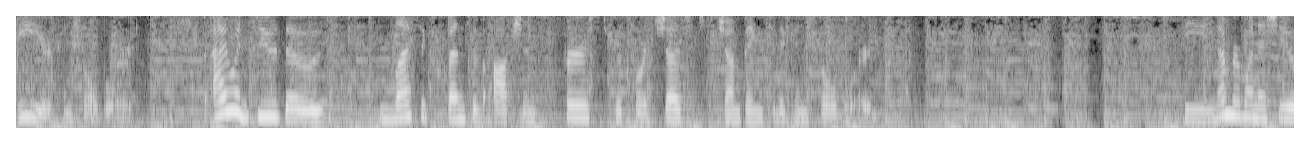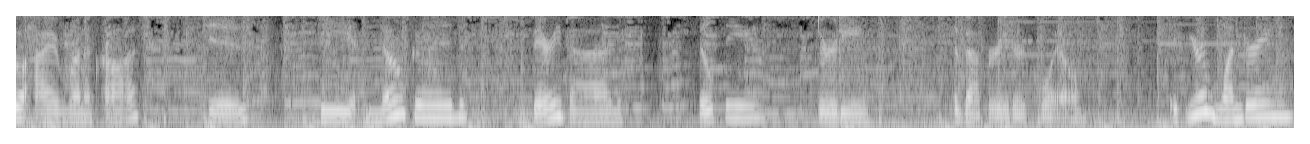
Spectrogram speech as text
be your control board. But I would do those less expensive options first before just jumping to the control board the number one issue I run across is the no good, very bad, filthy, dirty evaporator coils. If you're wondering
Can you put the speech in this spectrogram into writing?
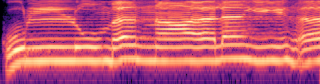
كل من عليها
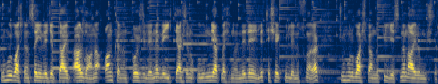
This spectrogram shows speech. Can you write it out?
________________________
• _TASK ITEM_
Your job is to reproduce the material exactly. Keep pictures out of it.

• _REPLY_
Spectrogram speech as text
be your control board. But I would do those less expensive options first before just jumping to the control board the number one issue I run across is the no good, very bad, filthy, dirty evaporator coils. If you're wondering
Can you put the speech in this spectrogram into writing?
كل من عليها
This spectrogram shows speech. Can you write it out?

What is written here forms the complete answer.